Gazprom Increases Cutoff to Ukraine

ReutersGazprom spokesman Sergei Kupriyanov speaking on Tuesday. Supplies to Ukraine were cut by another 25 percent.
The gas standoff between Russia and Ukraine worsened Tuesday as Gazprom reduced supplies to Ukraine by another quarter, bringing its cutoff to 50 percent.

Gazprom cited a "lack of progress" in debt talks as the reason for the cut, which started at 8 p.m. Tuesday's reduction followed a 25 percent cut Monday.

Ukraine's state energy company, Naftogaz Ukrainy, slammed Gazprom's actions, saying the cuts could undermine the flow of gas to Europe in two weeks.

Naftogaz said that thanks to its reserves, its ability to raise domestic production and the warm weather, it would not feel the pinch for two weeks. After that, the Ukrainian firm said it could tap into the deliveries that Gazprom sends through Ukraine to Europe.

"Naftogaz states that it can guarantee uninterrupted transit to European consumers so long as it doesn't threaten Ukraine's energy security," the company said in a statement.

President Vladimir Putin and his Ukrainian counterpart, Viktor Yushchenko, agreed last month to settle the debts and move toward replacing the two intermediaries in the countries' gas trade with two new companies.

President-elect and Gazprom chairman Dmitry Medvedev told Yushchenko by telephone Tuesday that Russia expected Ukraine to meet all the commitments that Yushchenko made to Putin in Moscow last month, RIA-Novosti reported, citing an unidentified official in Medvedev's office.

Speaking on Vesti-24 state television after Naftogaz warned of possible transit disruptions, Gazprom spokesman Sergei Kupriyanov urged Ukraine to fulfill its transit contracts regardless of its own supply problems.

Gazprom said it was cutting Ukrainian supplies further because of a "lack of progress" in the talks, which have focused on payment by Naftogaz for the deliveries so far this year and the rearrangement of relations between the companies.

Under last month's deal, Gazprom would increase its access to end-consumers in Ukraine through one of the new intermediary companies and keep the current selling price for Ukraine at $179.50. But Ukrainian Prime Minister Yulia Tymoshenko has resisted having any intermediaries in the gas trade between the countries, a step that may have stalled the talks.

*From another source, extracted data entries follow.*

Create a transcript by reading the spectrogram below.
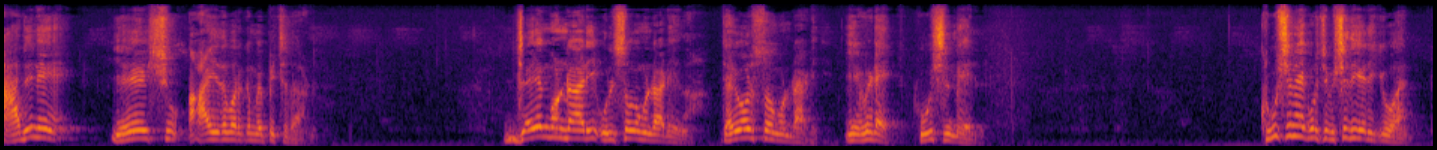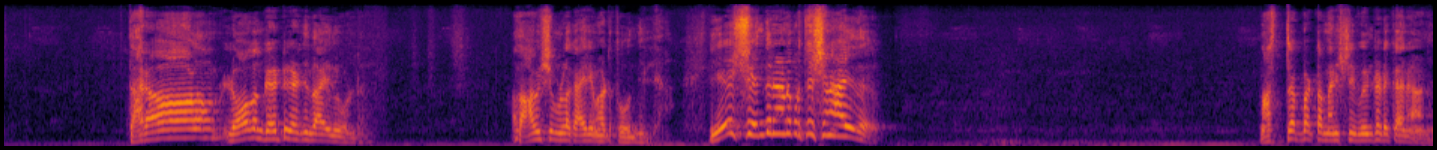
അതിനെ യേശു ആയുധവർഗം വെപ്പിച്ചതാണ്. ജയം കൊണ്ടാടി ഉത്സവം കൊണ്ടാടിയെന്ന ജയോത്സവം കൊണ്ടാടി. എവിടെ? ക്രൂശിന്മേൽ. ക്രൂശിനെ കുറിച്ച് വിശദീകരിക്കുവാൻ ധാരാളം ലോകം കേട്ട് കഴിഞ്ഞതായതുകൊണ്ട് അത് ആവശ്യമുള്ള കാര്യമായിട്ട് തോന്നുന്നില്ല. യേശു എന്തിനാണ് പ്രത്യക്ഷനായത്? നഷ്ടപ്പെട്ട മനുഷ്യൻ വീണ്ടെടുക്കാനാണ്.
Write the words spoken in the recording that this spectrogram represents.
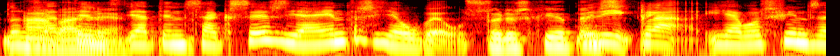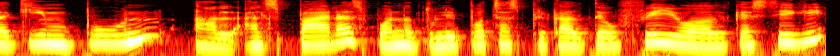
doncs Ah, ja, vale. tens, ja tens accés, ja entres i ja ho veus. Però és que jo Vull penso- dir, clar, llavors fins a quin punt el, els pares, bueno, tu li pots explicar al teu fill o el que sigui,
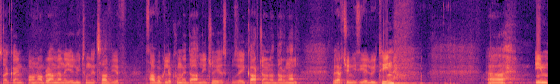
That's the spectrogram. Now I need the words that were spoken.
սակայն պարոն Աբ รา համյանը ելույթ ունեցավ եւ ցավոք լքում է դահլիճը, ես կուզեի կարճ անդրադառնալ վերջինիս ելույթին։ Իմ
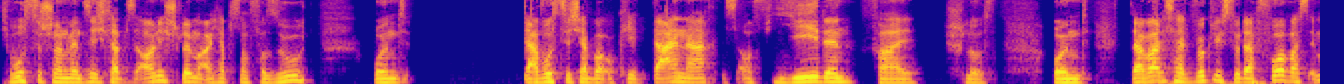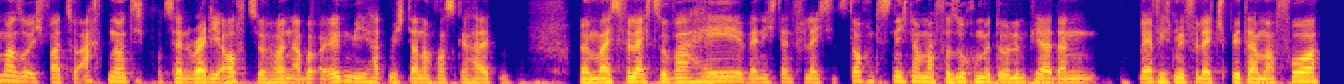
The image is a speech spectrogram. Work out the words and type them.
Ich wusste schon, wenn es nicht klappt, ist auch nicht schlimm, aber ich habe es noch versucht. Und da wusste ich aber, okay, danach ist auf jeden Fall Schluss. Und da war das halt wirklich so, davor war es immer so, ich war zu 98 Prozent ready aufzuhören, aber irgendwie hat mich da noch was gehalten. Ähm, weil es vielleicht so war, hey, wenn ich dann vielleicht jetzt doch das nicht nochmal versuche mit Olympia, dann werfe ich mir vielleicht später mal vor,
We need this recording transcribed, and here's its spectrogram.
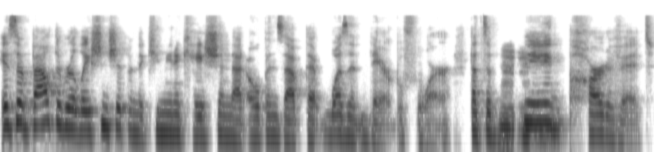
is about the relationship and the communication that opens up that wasn't there before. That's a mm-hmm. big part of it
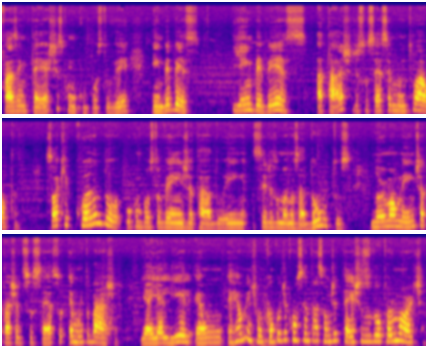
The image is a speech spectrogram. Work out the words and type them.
fazem testes com o composto V em bebês. E em bebês, a taxa de sucesso é muito alta. Só que quando o composto V é injetado em seres humanos adultos, normalmente a taxa de sucesso é muito baixa. E aí ali ele é, um, é realmente um campo de concentração de testes do Dr. Morte.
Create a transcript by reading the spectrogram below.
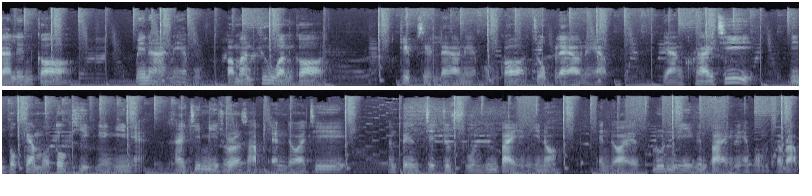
การเล่นก็ไม่นานนะครับผมประมาณครึ่งวันก็เก็บเสร็จแล้วเนี่ยผมก็จบแล้วนะครับ อย่างใครที่มีโปรแกรม Auto Kick อย่างนี้เนี่ย ใครที่มีโทรศัพท์ Android ที่ มันเป็น 7.0 ขึ้นไปอย่างนี้เนาะ Android รุ่นนี้ขึ้นไปเนี่ยผมสำหรับ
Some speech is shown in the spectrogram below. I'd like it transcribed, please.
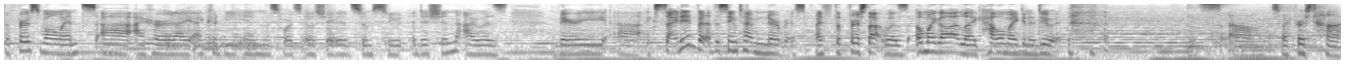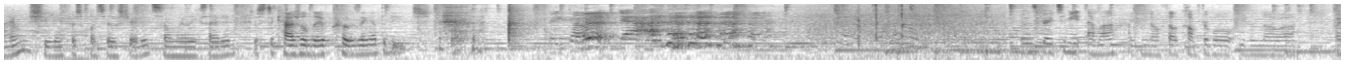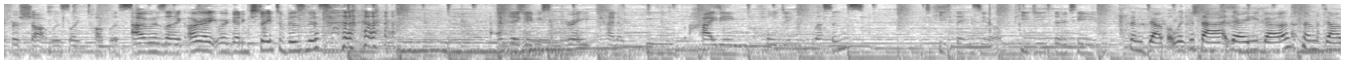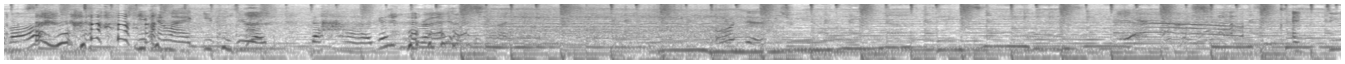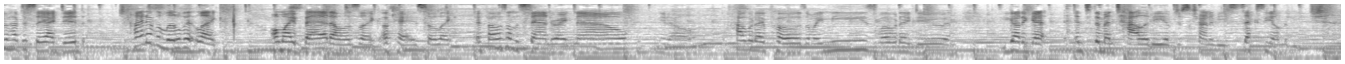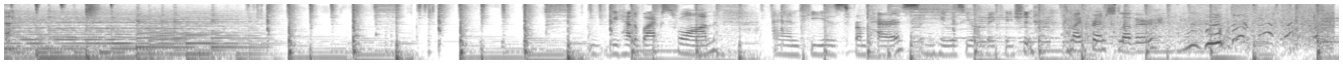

Gazprom and Naftogaz have declined to specify their disagreements. Adding uncertainty to the situation, neither firm has specified the exact amount of outstanding debt.

Gazprom said Ukraine had not paid for any of the gas it imported this year. Naftogaz admitted that it owed money but said intermediary gas traders had not supplied the company with proper contracts. The intermediaries, RosUkrEnergo -- owned equally by Gazprom and two Ukrainian businessmen -- and UkrGazEnergo, owned equally by RosUkrEnergo and Naftogaz, have denied acting improperly.

Vitaly Kisel, a spokesman for UkrGazEnergo, the gas trader that sells gas to Ukrainian industrial consumers, said the bigger cutoff would not affect its business.

Geoffrey Smith, deputy head of Ukrainian research at Renaissance Capital in Kiev, said the falling-out between Gazprom and Naftogaz was over the division of profits from supplying the Ukrainian market once the current gas traders are gone, rather than the purported nonpayment.

Shutting some of the valves Monday, Gazprom probably didn't expect much further resistance from Ukraine, Smith said. "It may be that Gazprom was surprised by the intransigence on the Ukrainian side," he said. "On past experience Gazprom probably expected the pressure to result in a positive solution almost immediately."

Instead, Ukrainian First Deputy Prime Minister Oleksandr Turchinov accused Gazprom of not paying for the transit of its gas to Europe on Ukrainian television last night. Naftogaz said Monday it had enough resources to hold out for a month despite the reduced imports.

"Generally, when you have two sides playing that [kind of] brinkmanship, both have a very good idea where the brink is and both know when it's time to step away from it," Smith said. "And I still believe that's what will be the most likely outcome."